Yemeni Manuscript Source

itim

For anyone looking to find a list of Yemeni manuscripts in several European libraries, the International Treasury of Islamic Manuscripts is a good place to start.  As their website notes, “The International Treasury of Islamic Manuscripts provides a free online manuscript catalogue hosting service in Arabic and English. It guarantees hosting, security and sustainability. ” The library collections include:

A search with “Yemen” finds 243 objects. Details are provided on the provenance of each manuscript.

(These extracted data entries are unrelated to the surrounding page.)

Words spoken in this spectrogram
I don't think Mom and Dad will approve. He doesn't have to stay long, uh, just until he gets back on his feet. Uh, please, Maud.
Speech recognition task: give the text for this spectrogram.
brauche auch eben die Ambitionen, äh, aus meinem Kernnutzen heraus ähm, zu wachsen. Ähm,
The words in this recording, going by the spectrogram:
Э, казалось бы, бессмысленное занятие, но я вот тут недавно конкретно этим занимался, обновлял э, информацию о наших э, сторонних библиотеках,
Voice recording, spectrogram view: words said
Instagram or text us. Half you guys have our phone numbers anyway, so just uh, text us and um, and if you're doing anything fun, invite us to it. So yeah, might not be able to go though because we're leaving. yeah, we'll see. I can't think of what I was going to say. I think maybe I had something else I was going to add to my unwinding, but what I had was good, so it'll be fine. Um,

Other relevant resources regarding manuscript collections are linked.

Old Books about Yemen

digital

There is a very useful website with pdf downloads of old books and maps of Yemen in several languages, including a number of rare volumes.  This is accessible in the World Digital Library of the U.S. Library of Congress and UNESCO.  If you put “Yemen” in the search function you will find  over 75 books and maps, although the search will include other parts of the region later on in the list.  This includes the rare volume on Études sur les dialectes de l’Arabie méridionale  of Count Landberg and An Account of the Arab Tribes in the Vicinity of Aden by Frederick Hunter, as well as a 1914 map of the Aden Protectorate that you can zoom in on.

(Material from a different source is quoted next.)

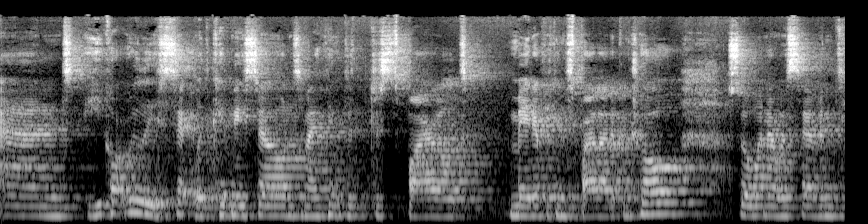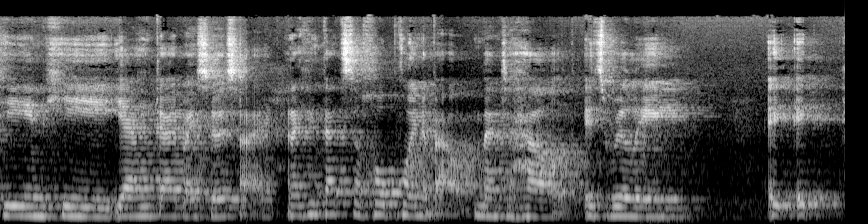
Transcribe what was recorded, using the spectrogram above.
and he got really sick with kidney stones and I think that just spiraled made everything spiral out of control. So when I was 17 he yeah he died by suicide. And I think that's the whole point about mental health. It's really it, it,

New Film on Sanaa

oldcity

The first showing of a documentary film entitled: “Sanaa In the Eyes of Creators” had its premier in Sanaa on Saturday August 19, 2017. The nearly one-hour long film was produced by the Qatar-based filmmaker Dr. Fuad Abdulaziz. In coordination between AIYS and Dr. Abdulaziz, the film premiered at the Yemeni Center for Studies and Researches (YCSR). The limited audience included  Yemen’s great poet and author Dr. Abdulaziz al-Maqalih, a few researchers and a representative of AIYS for watching the film.

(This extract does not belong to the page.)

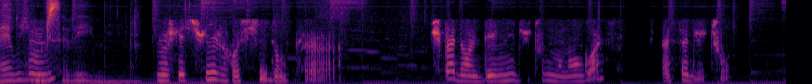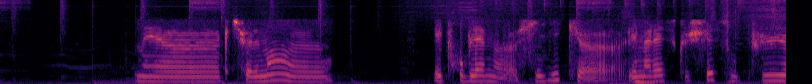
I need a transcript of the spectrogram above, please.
Ben oui, vous Mhm. le savez. mais- Je me fais suivre aussi, donc je suis pas dans le déni du tout de mon angoisse. C'est pas ça du tout. Mais euh, actuellement, euh, les problèmes euh, physiques, euh, les Mhm. malaises que je fais sont plus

maqaleh
Dr. al-Maqalih, far right

This documentary mainly focuses on two main ideas: Sanaa as an ancient city and Sanaa under attack since 2015. In the first part, filmed mainly in 2013 and 2014, the producer highlights Sanaa as an old city that inspires a variety of Yemeni artists. The second part  deals with the impact on Sanaa of the bombing.  The film, as its title bears, is designed to reflect Yemeni artists’ and intellectuals’ views and impressions on the old city of Sanaa. It also shows the old city’s troubles caused by the ongoing civil war and Arab coalition military intervention in the conflict. The film provides an overall picture of the old city created by dozens of shots and quotations, including poetry. The producer devotes major space to the Yemeni artists’ testimonies. A number of prominent creators give their opinions on the old city of Sanaa that inspired their artistic works as created by authors, painters, poets, singers and other artists.

Continue reading New Film on Sanaa